### PROBLEM REQUIREMENTS
Starting at the line that contains "Could you give", copy every line to the end of the material below exactly, and omit the pictures.

### INFORMATION
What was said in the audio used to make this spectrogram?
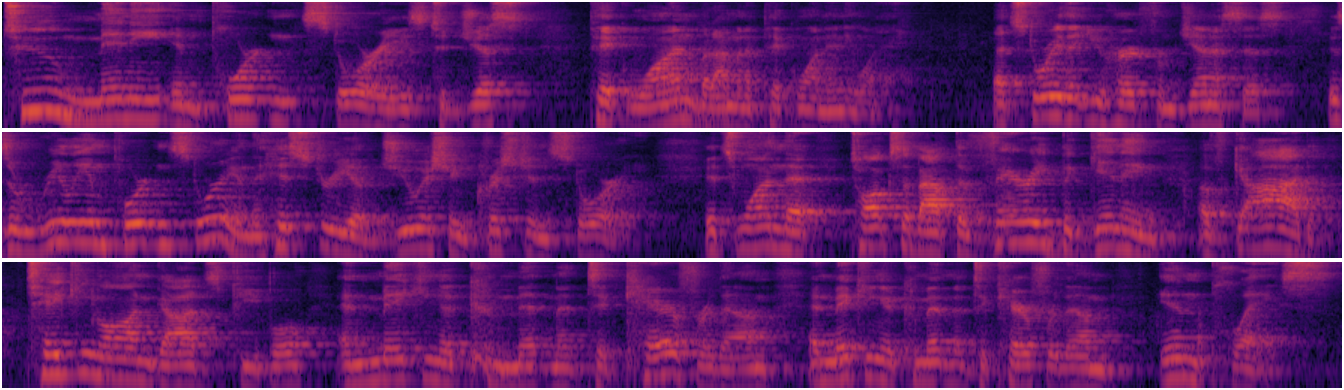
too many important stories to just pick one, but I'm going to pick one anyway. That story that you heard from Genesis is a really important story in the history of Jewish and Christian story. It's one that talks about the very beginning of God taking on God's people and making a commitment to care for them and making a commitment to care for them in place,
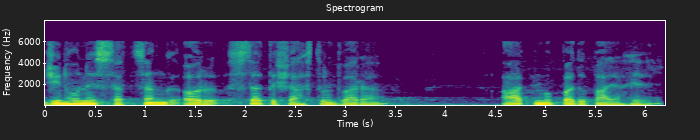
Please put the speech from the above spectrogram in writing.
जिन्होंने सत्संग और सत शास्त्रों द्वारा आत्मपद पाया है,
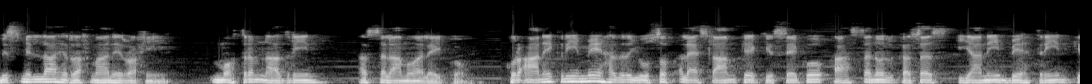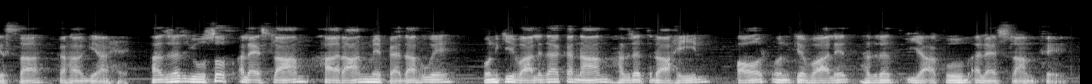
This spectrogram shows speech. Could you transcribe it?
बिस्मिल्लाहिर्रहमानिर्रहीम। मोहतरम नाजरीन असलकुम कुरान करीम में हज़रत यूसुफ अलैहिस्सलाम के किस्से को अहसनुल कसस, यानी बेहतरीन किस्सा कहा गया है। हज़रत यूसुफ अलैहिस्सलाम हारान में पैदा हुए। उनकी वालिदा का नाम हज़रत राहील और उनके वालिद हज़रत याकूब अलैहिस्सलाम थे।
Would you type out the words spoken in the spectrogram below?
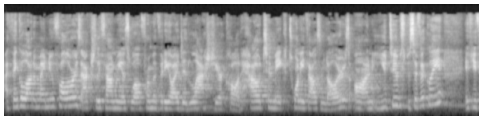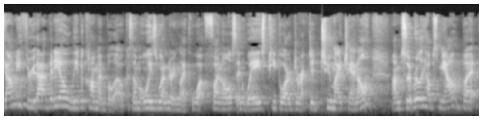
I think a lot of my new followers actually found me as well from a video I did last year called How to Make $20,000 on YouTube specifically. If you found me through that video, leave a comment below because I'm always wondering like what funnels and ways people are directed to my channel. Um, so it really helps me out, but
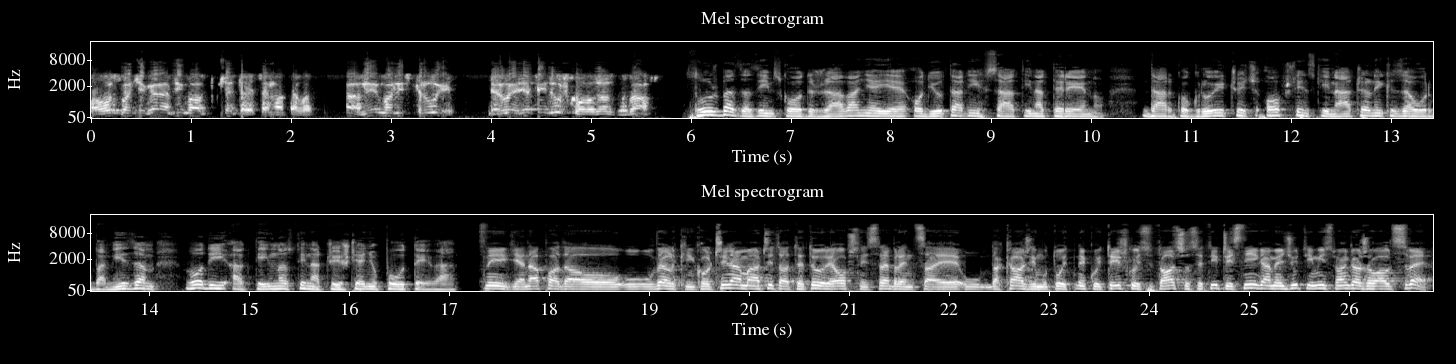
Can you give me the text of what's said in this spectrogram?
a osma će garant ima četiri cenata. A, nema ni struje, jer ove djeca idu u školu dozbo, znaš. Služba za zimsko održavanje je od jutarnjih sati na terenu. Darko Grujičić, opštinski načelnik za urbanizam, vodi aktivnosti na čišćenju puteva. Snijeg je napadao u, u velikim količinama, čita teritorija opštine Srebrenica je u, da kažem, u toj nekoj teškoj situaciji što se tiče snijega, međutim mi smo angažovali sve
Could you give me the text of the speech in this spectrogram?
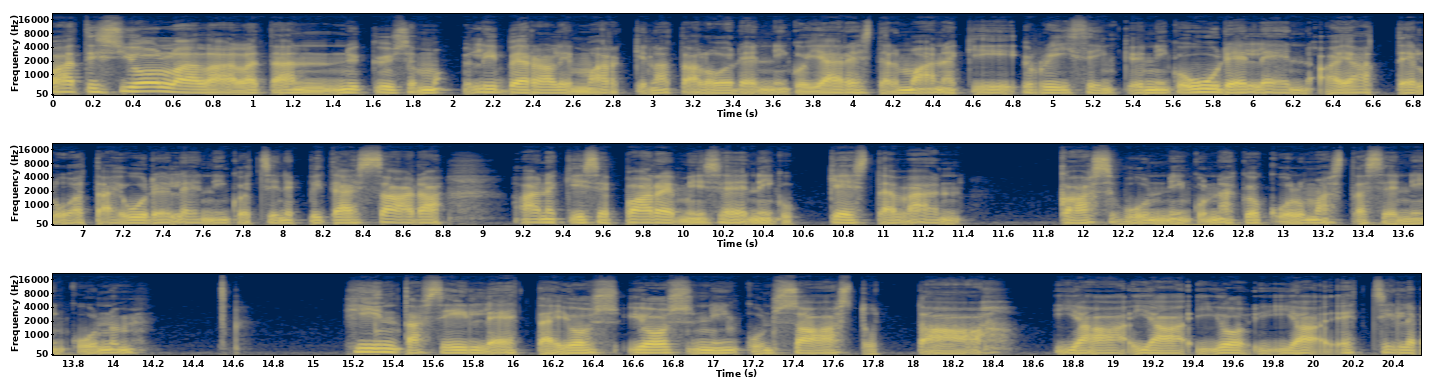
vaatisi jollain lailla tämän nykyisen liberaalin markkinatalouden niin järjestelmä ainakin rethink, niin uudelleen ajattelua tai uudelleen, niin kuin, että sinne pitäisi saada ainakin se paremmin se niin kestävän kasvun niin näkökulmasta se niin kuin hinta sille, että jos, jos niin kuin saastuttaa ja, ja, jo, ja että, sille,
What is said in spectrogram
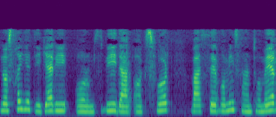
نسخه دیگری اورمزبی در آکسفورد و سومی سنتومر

### RESPONSE
Could you give me the text of the speech in this spectrogram?
vaatisi jollain lailla tämän nykyisen liberaalin markkinatalouden niin järjestelmä ainakin rethink, niin uudelleen ajattelua tai uudelleen, niin kuin, että sinne pitäisi saada ainakin se paremmin se niin kestävän kasvun niin näkökulmasta se niin kuin hinta sille, että jos, jos niin kuin saastuttaa ja, ja, jo, ja että, sille,
What is said in spectrogram
نسخه دیگری اورمزبی در آکسفورد و سومی سنتومر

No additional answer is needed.